The rhetoric only deteriorates further down the ladder. The secretary of the far-right SPD, which won 10 percent of the vote, reportedly introduced himself in the new parliament by calling for Jews and Roma to be shot at birth. SPD leader Tomio Okamura slammed the Lety deal as over-priced and claimed Lety was a labor camp, not a concentration camp. The communist KSCM joined the complaints.
Babis, who tends to blow with the wind of public opinion, has been flirting with the SPD and KSCM as he struggles to form a government. The former finance minister was forced to apologize in 2015 for denying Lety was a concentration camp.
Roma are 'easier' for Czechs to hate
Though an important signal, the deal promises little progress for Roma rights on the ground.
It was a cynical response to growing international pressure, Mares suggests; the EU recently noted the case. "The timing looks political," he remarks. "The new government can now blame the old to defend itself against the extremist parties."
Ironically, the migrant crisis may also have helped. "The role of 'enemy' has moved to Islam somewhat," states the academic.
However, Miroslav Broz of Konexe says that while he noticed the aggression aimed at Roma eased somewhat in 2015, they are now firmly back in the firing line. "Islam is too abstract. There are a few thousand Muslims in the Czech Republic, but over 250,000 Roma," he points out.
Miker still insists the deal is vital for the effort. "Lety has long been an obstacle for Roma equality," he states. "Denial of the Holocaust and racism are strongly connected. You'll never integrate a minority on whose genocide site you dump pig shit."
While that waste will soon be hauled away, concern remains over what will eventually rise at Lety.
"The fight is not over," Miker announces. "We are worried that there will be problems in building a memorial. On top of that, powerful Roma business interests are already seeking to make money out of the deal."
Out of the ghetto

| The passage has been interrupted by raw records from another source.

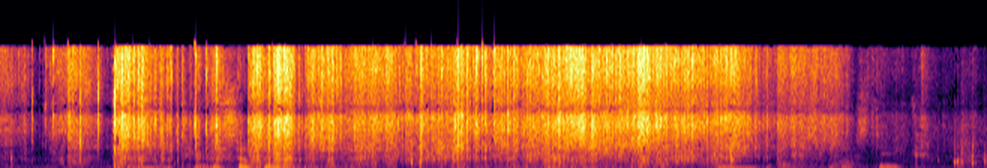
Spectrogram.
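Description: Plastic wrap crinkles and rustles loudly, close by.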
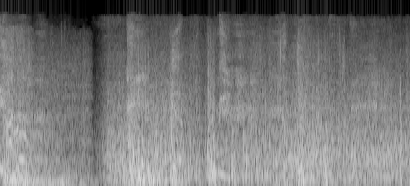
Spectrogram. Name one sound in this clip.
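Two bodies crash heavily onto hard ground with a loud rumbling impact.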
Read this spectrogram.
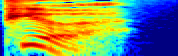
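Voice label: "pure", British English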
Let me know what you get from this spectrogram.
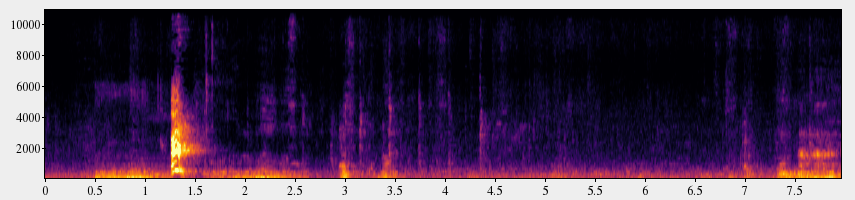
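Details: Rottweiler from a group of pet dogs given a playful makeup session: one sharp, loud bark early on, then quieter scattered sounds and rustling with soft background noise.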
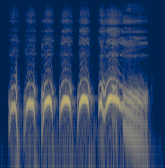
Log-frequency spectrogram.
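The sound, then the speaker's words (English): A man's voice imitates an owl, giving five short rhythmic hoots, then ending on a longer wavering, warbling hoot that trails off. “Hey, …, do the owl again. Here's why. Because this is the best fake animal sound ever.”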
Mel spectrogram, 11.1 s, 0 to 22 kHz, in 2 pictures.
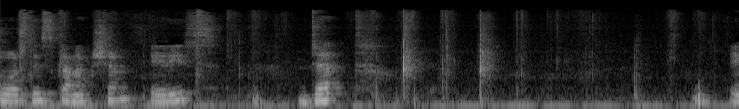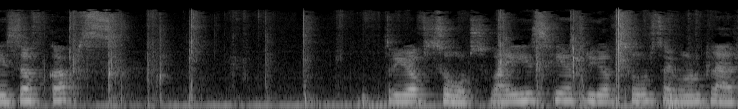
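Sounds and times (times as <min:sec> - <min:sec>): low steady hum: 0:00.0 - 0:11.0
cards shuffling and flicking: 0:02.8 - 0:10.9.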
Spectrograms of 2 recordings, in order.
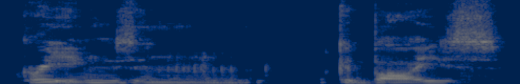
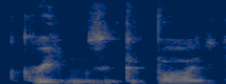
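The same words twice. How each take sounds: First: Greetings and goodbyes stretched very slowly, each word drawn long; slow drawn-out phrase. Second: Said in the usual way. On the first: Shown as a demonstration. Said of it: "trying out the phrase". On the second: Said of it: "second take of phrase".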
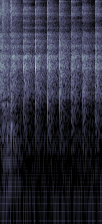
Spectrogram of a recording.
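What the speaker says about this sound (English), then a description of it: "by hammering it there with the rubber mallet, it helped the O-ring come out" A rubber mallet strikes a Flygt pump during a teardown to loosen a stuck O-ring, landing nine evenly spaced, close, dull knocks in a steady rhythm with nothing else heard.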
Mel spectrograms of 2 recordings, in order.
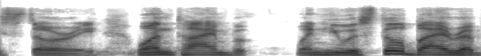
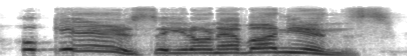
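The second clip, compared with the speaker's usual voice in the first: much higher, louder scoffing; mock dismissive; 13 semitones higher, 6 dB louder than usual. Storyteller voicing a scoffing listener, high and loud.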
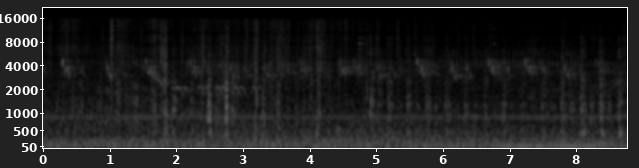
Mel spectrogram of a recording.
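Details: German Shepherd dog panting in quick, breathy huffs that repeat steadily throughout, over a low rumbling background hum, with faint high chirps from small birds scattered across.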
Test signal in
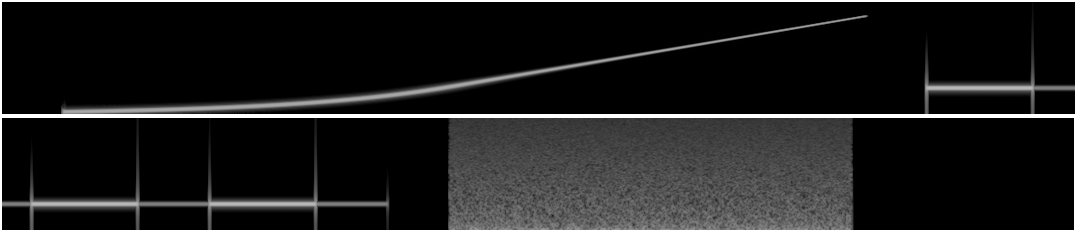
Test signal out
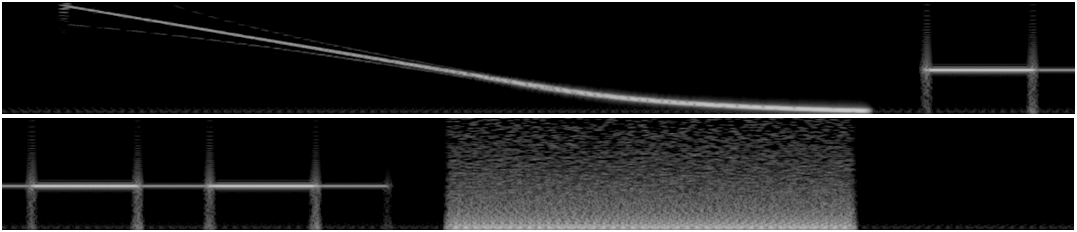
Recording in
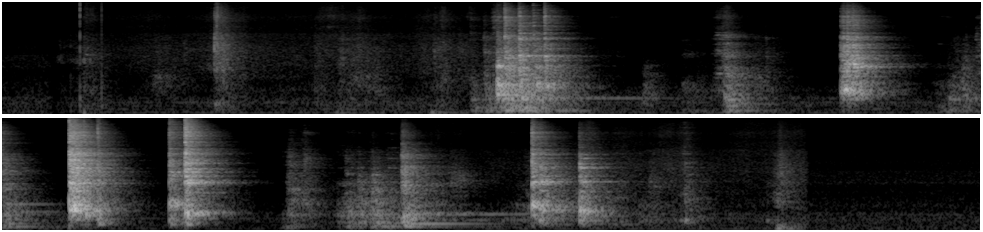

In March, AGPI will hand the site to the Museum of Romani Culture, and armed with another 120 million crowns, the state institution will starting clearing the farm. Plans for a memorial are vague.
Spokesperson Kristina Kahoutova says whatever is eventually built, "it will not be big." On the one hand, she notes that a memorial to the Roma Holocaust opened in the summer at Hodonin u Kunstatu, the site of another camp near Brno.
However, she also admits the political climate could take a toll. "We have a new government coming. It will depend on the finances, and that may depend on political opposition to the project."
Mares suggests Lety could also be used to stoke hatred further. "The large sum paid by the government may spur anti-Roma feeling, and the extreme parties will seek to use that," he says. "Meanwhile, Roma activists will now need to find a new rallying point."
Miker has little doubt, however, regarding the next challenge. Despite EU legal action, Roma across the region are still often sent to special schools for children with learning difficulties. The exclusion and poverty perpetuated by such policy fuels ghettos such as Predlice. "Education segregation is the next big fight," he declares.